03 Sep 2013
- Written by Carlee McCullough
The day has come for the doors of your business to open. The paint is fresh on the walls, the business cards are professionally printed and the widgets are ready to be sold. There is a little money left in the bank but not enough to cover the rent for next month or payroll.
This means that the business is officially undercapitalized.
Undercapitalization means a business does not have and cannot obtain the funds required through equity or debt for current operational expenses or to pay creditors. With little money remaining to cover the operational costs, the business is exposed to risk and potentially bankruptcy.
Regardless of whether the business is small, startup or traded on the stock exchange, any business can be undercapitalized. But startup and small businesses are the most commonly undercapitalized entities.
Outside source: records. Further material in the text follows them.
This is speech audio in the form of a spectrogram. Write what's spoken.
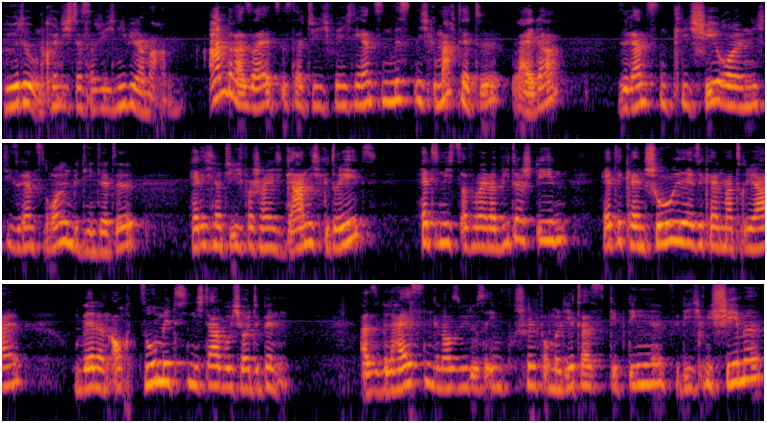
würde und könnte ich das natürlich nie wieder machen. Andererseits ist natürlich, wenn ich den ganzen Mist nicht gemacht hätte, leider, diese ganzen Klischee-Rollen nicht, diese ganzen Rollen bedient hätte, hätte ich natürlich wahrscheinlich gar nicht gedreht, hätte nichts auf meiner Vita stehen, hätte kein Showreel, hätte kein Material und wäre dann auch somit nicht da, wo ich heute bin. Also will heißen, genauso wie du es eben schön formuliert hast, gibt Dinge, für die ich mich schäme,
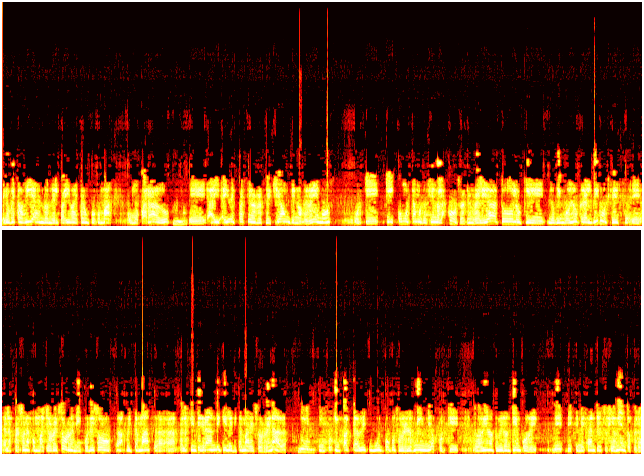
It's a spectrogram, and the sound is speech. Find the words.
Creo que estos días en donde el país va a estar un poco más como parado, eh, hay, hay un espacio de reflexión que nos debemos porque ¿qué, cómo estamos haciendo las cosas. En realidad todo lo que lo que involucra el virus es eh, a las personas con mayor desorden y por eso afecta más a, la gente grande que es la que está más desordenada. Bien. Impacta a veces muy poco sobre los niños porque todavía no tuvieron tiempo de, de, de semejante ensuciamiento, pero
While service-type businesses do not typically need as much operating capital as manufacturing type business, both need to be adequately funded.
Lack of proper financing initially: Upon the initial formation of the business there may not have been sufficient funds due to any number of reasons. But the decision was made to open the business anyway. Whether you were depending on loans, an investor, or sales to make a difference, the bottom line is more money is needed in order to make ends meet.
Lack of access to bank financing: Frequently small businesses seek financing from the bank when their back is up against the wall and this is a last resort. This rarely results in a bank loan since the best time to seek funding is when the business is fully capitalized. Acquiring a bank loan when you need one is a rare occurrence. The bank usually seeks to limit its liability and exposure to risk. They accomplish this feat by offering loans only to those that have proven that they can pay the money back or that have significant assets that can be utilized to pay the loan back in the event of default.
Financials depicting a loss or limited income: Accountants are typically engaged to limit the taxes owed to Internal Revenue Service by minimizing profit with the use of legal deductions. But the corresponding impact to lower revenues and taxes is that it is now difficult to obtain traditional financing with the lower income depicted. So you may save on one hand but lose on the other hand.
Failure to obtain insurance: These days there is an insurance policy to cover most situations. When the business is not properly insured, the owner is at a major risk of being undercapitalized if forced to cover the losses from the operating income.
Financing: Short versus long term
Unfortunately when an undercapitalized small business needs operating capital, it does not have the luxury of choosing debt versus equity. It usually has to choose the first available which tends to be short-term loans, which have to be paid quickly at an outrageous interest rate. Short-term loans exacerbate the lack of capital situation and results in placing a temporary patch on a bad situation.
How to overcome Undercapitalization
Prompt Invoicing: Since cash flow is the backbone of all businesses, issuance of a prompt invoice is mandatory. The sooner a client receives the invoice with the associated payment terms, the quicker the business can receive payment and the infusion of cash into the business.
Collecting overdue receivables: Mechanisms must be put in place to pursue overdue receivables. Once the invoice has been issued, if the customer fails to pay promptly the business must pursue payment. It is inevitable that there will be some losses. However, there will also be some gains.
Renegotiating lower interest rates: If you have debt in place currently, negotiating with lenders for a lower interest rate would be beneficial. Many lenders may not be willing to renegotiate but some may. But it still may be worth a try.
Factoring accounts receivables: Sometimes businesses have accounts receivables from very reputable agencies with longer length of payment terms. In this situation it may be advantageous to use a factoring company to obtain the money from the accounts receivables now rather than later. The factoring company will usually charge a few percentage points of the outstanding invoice and will also serve as the collection agency for the debt. The most important point to remember is to make sure that there is enough profit from the invoice to pay the factoring company so that money is not lost on the transaction.
Equity financing: By bringing in an additional investor, the business can experience an influx of funds without the immediate need to repay. Through the use of personally known investors, private placement, or venture capital funds, the business can pursue much needed capital.